This was not the only time that knockings would sound at the front door. It didn't matter if it was day or night. He would open it, but there was never anyone there. He did feel as if someone was watching him. Then once he caught movement from the corner of his eye, and his dog would growl. The dog, once friendly, would routinely snarl and bark at empty air.
Others living on the estate were pushed and poked by unseen hands. Pots, pans and furniture would move on their own, and disembodied voices were heard.
One day Vicky Graves looked out the window and saw a man wearing a red t-shirt wandering on the ground. She believed it was a trespasser and went outside to find him, but she stopped in her tracks when she saw he had no legs and was floating along over the ground. Then he vanished.
Red T-Shirt man was seen again by Joe when he was walking his dog. The animal chased it, and then it vanished.
Later other human bones were discovered buried on the property in the same area where the apparition was seen. Once the remains were removed the ghost ceased to appear.
Jeremy, Joe's friend, after hearing about the weird happening decided to satisfy his curiosity and came over to visit his friend. They took a swim in the pool where Baumeister had killed his victims. Despite being a hardcore skeptic, Jeremy went on to describe that once he got in the water, unseen hands prodded him, tried to pull him under and grab him by the throat.
Joe seemed to be the target of the ghostly haunting at Fox Hollow Farm. He felt that he was being constantly followed, and the weird noises in his apartment continued. More than once he saw shadowy figures moving around in the dark. Once he heard metal scraping from the kitchen. When he investigated he found a knife had been moved to the counter and there were marks cut into the wall.

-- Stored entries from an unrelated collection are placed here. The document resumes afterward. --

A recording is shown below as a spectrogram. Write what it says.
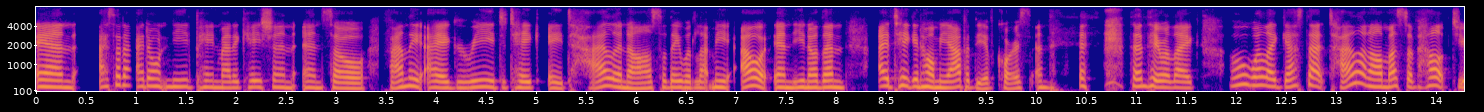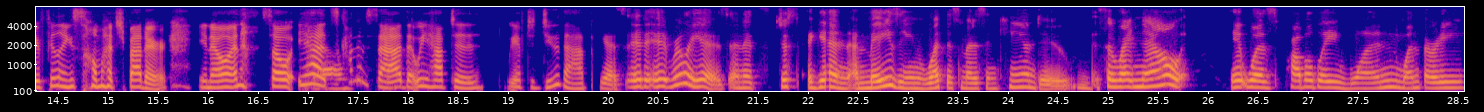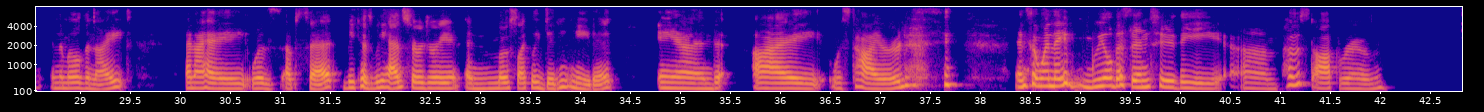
And I said, I don't need pain medication. And so finally I agreed to take a Tylenol so they would let me out. And, you know, then I'd taken homeopathy, of course. And then they were like, oh, well, I guess that Tylenol must have helped. You're feeling so much better, you know? And so, yeah, yeah. it's kind of sad that we have to we have to do that. Yes, it, it really is. And it's just, again, amazing what this medicine can do. So right now, it was probably 1, 1.30 in the middle of the night and I was upset because we had surgery and most likely didn't need it. And I was tired. and so when they wheeled us into the um, post op room,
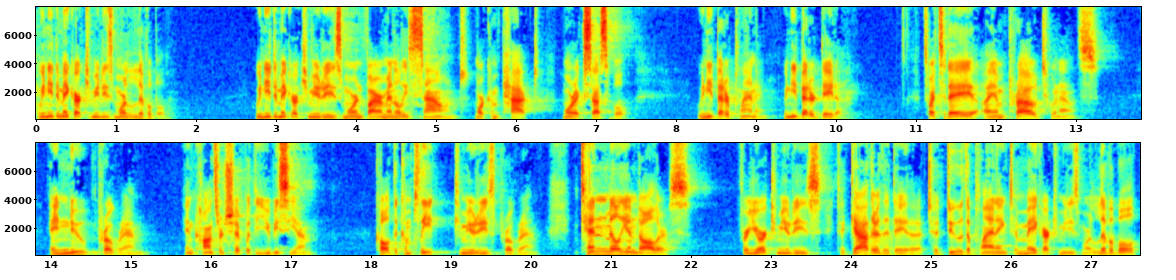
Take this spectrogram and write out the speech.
We need to make our communities more livable. We need to make our communities more environmentally sound, more compact, more accessible. We need better planning. We need better data. That's why today I am proud to announce a new program in concertship with the UBCM called the Complete Communities Program. $10 million for your communities to gather the data, to do the planning, to make our communities more livable,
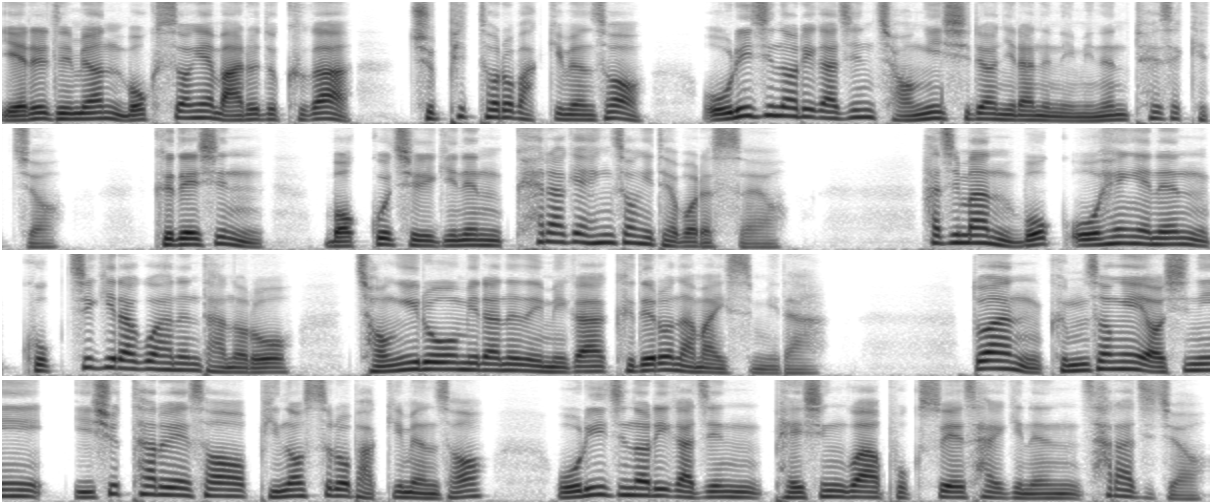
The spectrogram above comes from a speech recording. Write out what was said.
예를 들면 목성의 마르두크가 주피터로 바뀌면서 오리지널이 가진 정의 실현이라는 의미는 퇴색했죠. 그 대신 먹고 즐기는 쾌락의 행성이 돼버렸어요. 하지만 목 오행에는 곡직이라고 하는 단어로 정의로움이라는 의미가 그대로 남아 있습니다. 또한 금성의 여신이 이슈타르에서 비너스로 바뀌면서 오리지널이 가진 배신과 복수의 살기는 사라지죠.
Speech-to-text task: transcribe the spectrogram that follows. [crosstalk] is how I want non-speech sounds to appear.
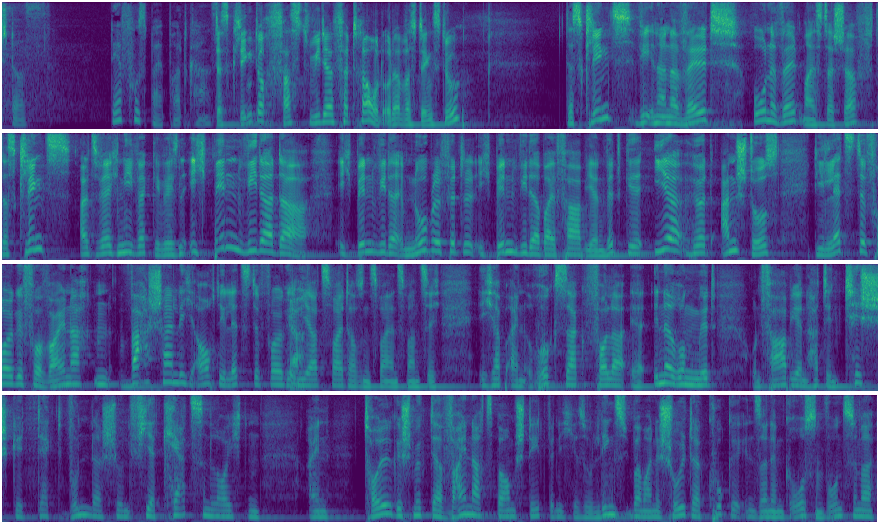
Anstoß, der Fußball-Podcast. Das klingt doch fast wieder vertraut, oder? Was denkst du? Das klingt wie in einer Welt ohne Weltmeisterschaft. Das klingt, als wäre ich nie weg gewesen. Ich bin wieder da. Ich bin wieder im Nobelviertel. Ich bin wieder bei Fabian Wittke. Ihr hört Anstoß, die letzte Folge vor Weihnachten, wahrscheinlich auch die letzte Folge Ja. im Jahr 2022. Ich habe einen Rucksack voller Erinnerungen mit und Fabian hat den Tisch gedeckt. Wunderschön. Vier Kerzen leuchten. Ein toll geschmückter Weihnachtsbaum steht, wenn ich hier so links über meine Schulter gucke in seinem großen Wohnzimmer.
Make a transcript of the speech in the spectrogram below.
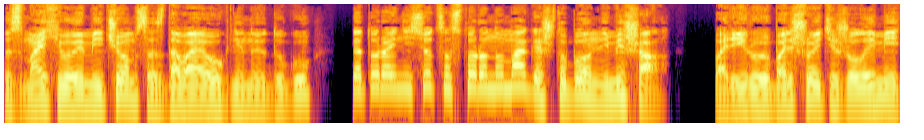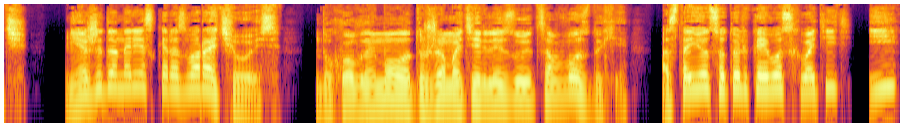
Взмахиваю мечом, создавая огненную дугу, которая несется в сторону мага, чтобы он не мешал. Парирую большой тяжелый меч. Неожиданно резко разворачиваюсь. Духовный молот уже материализуется в воздухе. Остается только его схватить и...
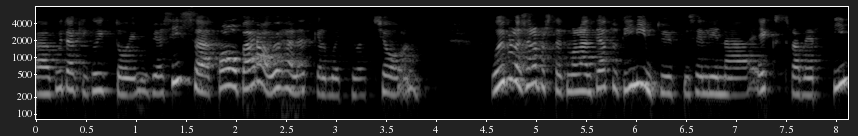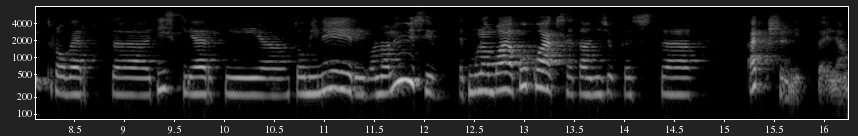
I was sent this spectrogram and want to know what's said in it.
äh, kuidagi kõik toimib ja siis äh, kaob ära ühel hetkel motivatsioon. võib-olla sellepärast, et ma olen teatud inimtüüpi selline ekstravert, introvert äh, diski järgi domineeriv, analüüsiv, et mul on vaja kogu aeg seda niisugust action'it, on ju.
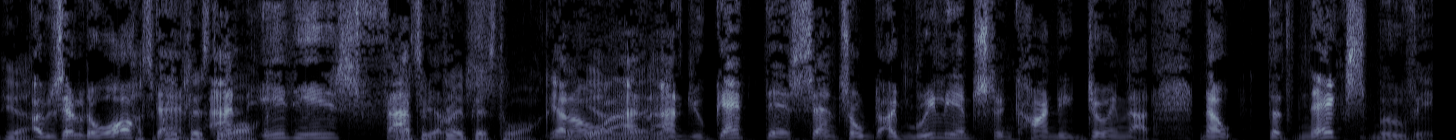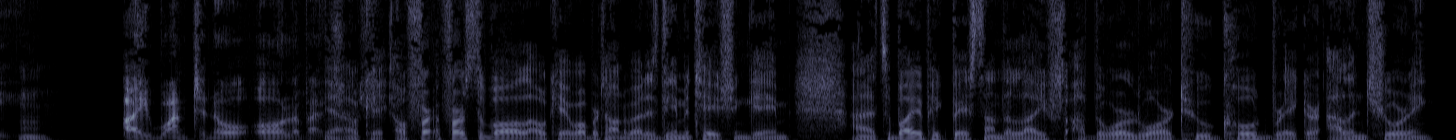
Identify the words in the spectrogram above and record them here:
Yeah, I was able to walk. That's a great place to and walk. it is fabulous. That's a great place to walk. You know, yeah, yeah, and, and you get this sense. So I'm really interested in Carney doing that. Now, the next movie. Mm I want to know all about. Yeah, it. okay. Oh, for, first of all, okay, what we're talking about is the Imitation Game, and it's a biopic based on the life of the World War II codebreaker Alan Turing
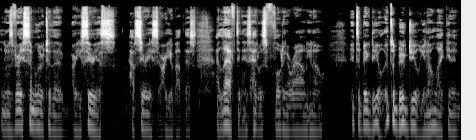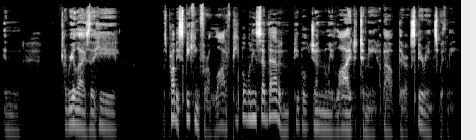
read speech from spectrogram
And it was very similar to the Are you serious? How serious are you about this? I left and his head was floating around, you know. It's a big deal. It's a big deal, you know, like in, in I realized that he was probably speaking for a lot of people when he said that, and people generally lied to me about their experience with me.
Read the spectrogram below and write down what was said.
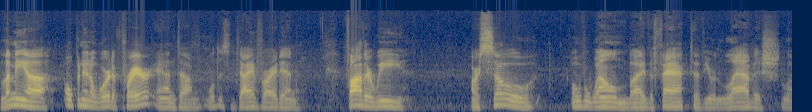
Let me uh, open in a word of prayer and um, we'll just dive right in. Father, we are so overwhelmed by the fact of your lavish love.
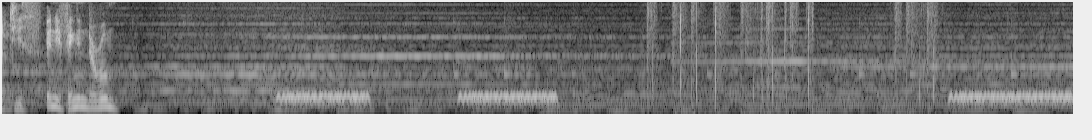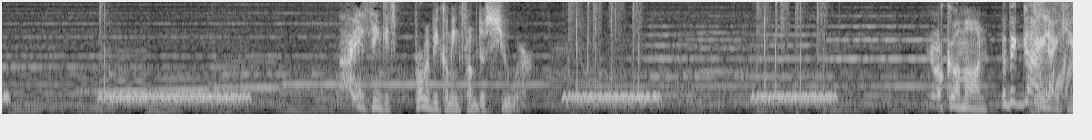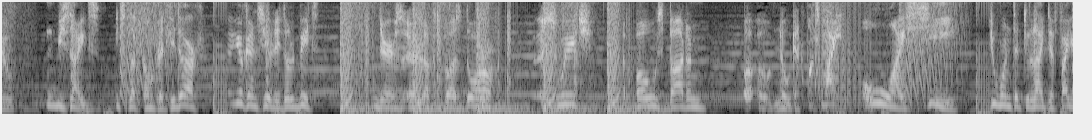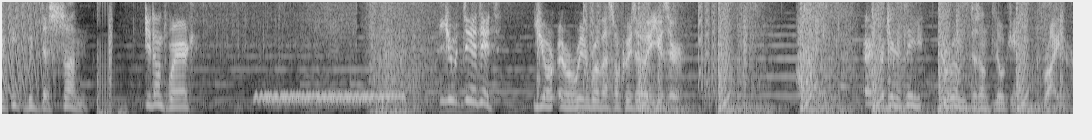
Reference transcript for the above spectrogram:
You notice anything in the room? I think it's probably coming from the sewer. Oh, come on, a big guy like you. Besides, it's not completely dark. You can see a little bit. There's a locked bus door, a switch, a pause button. Oh, oh, no, that one's mine. Oh, I see. You wanted to light the fire pit with the sun. Didn't work. You did it! You're a real Robinson Crusoe user. Unfortunately, the room doesn't look any brighter.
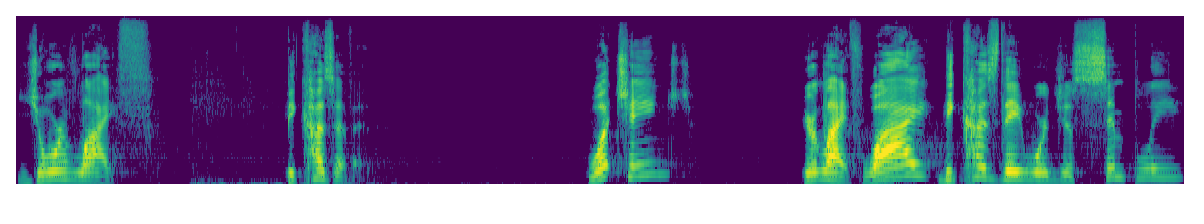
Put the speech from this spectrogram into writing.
your life because of it. What changed? Your life. Why? Because they were just simply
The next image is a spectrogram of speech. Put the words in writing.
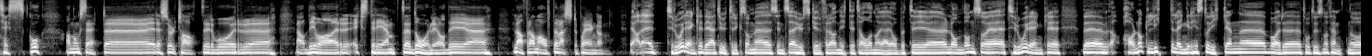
Tesco annonserte resultater hvor ja, de var ekstremt dårlige. og de la fram alt det verste på en gang. Ja, Jeg tror egentlig det er et uttrykk som jeg syns jeg husker fra 90-tallet når jeg jobbet i eh, London. Så jeg, jeg, tror egentlig det har nok litt lengre historikk enn eh, bare 2015 og,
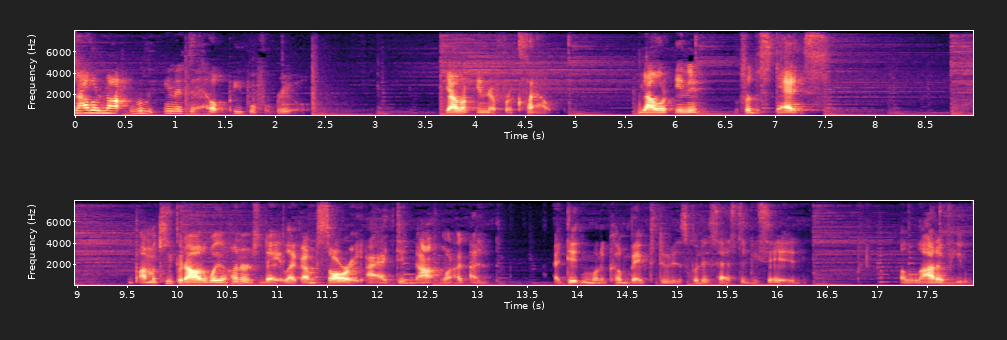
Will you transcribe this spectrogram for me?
Y'all are not really in it to help people for real. Y'all are in it for clout. Y'all are in it for the status. I'm gonna keep it all the way 100 today. Like I'm sorry, I did not want. I, I didn't want to come back to do this, but this has to be said. A lot of you,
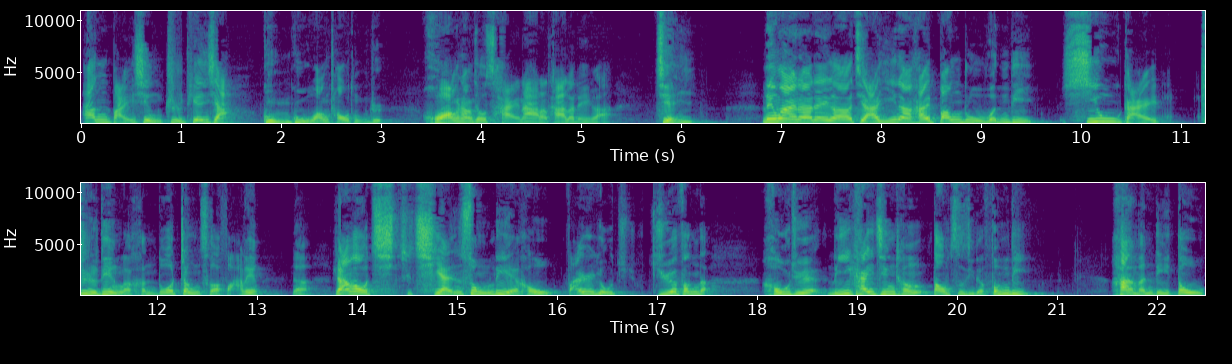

Joe then tried to record Electornic Voice Phenomenon (EVP). During his first attempt he asked the identity of the ghost in the kitchen and a man's voice replied, "the married one." Since all of Baumeister's victims were single, it was assumed it was Herb.
Is there any way to erase the dark deeds committed at Fox Hollow Farm? Is it inevitable that it's haunted by the victims, and their victimizer in a never-ending loop of their horrific deaths?
In 2019, Noah Herron, the owner of Urban Vines Winery & Brewery and Urban Farmer in Westfield, bought 8 acres of the property just north of Baumeister's former home and wants to sell three lots. He also wants to build a home for his family there.
He told a local newspaper, "We asked neighbors around there if they've ever seen ghosts, and they said no. So we're good. We're excited. The property is beautiful and right off the Monon Trail and close enough to downtown Westfield. A lot of people have already shown interest." I bet they have.
11/7/2021 06:51:19 pm
Herbert “ Erich” Baumeister is the son of Herbert Richard Baumeister, alleged serial killer of several gay men in the Midwest.
2/6/2023 09:03:13 pm
I dated Erich briefly and he was definitely a prince charming, who became emotionally abusive. He was narcissistic, selfish, and mood swings were horrible. A hoarder...obsessive...
2/12/2023 12:43:20 pm
Revealing someone's personal information to the public? It's sick. Is your life so uneventful you have to leak someone else's? Get outside and add to your own pathetic life.
2/10/2023 11:17:05 am
Leave a Reply.
Stranger Than Fiction Stories by M.P. Pellicer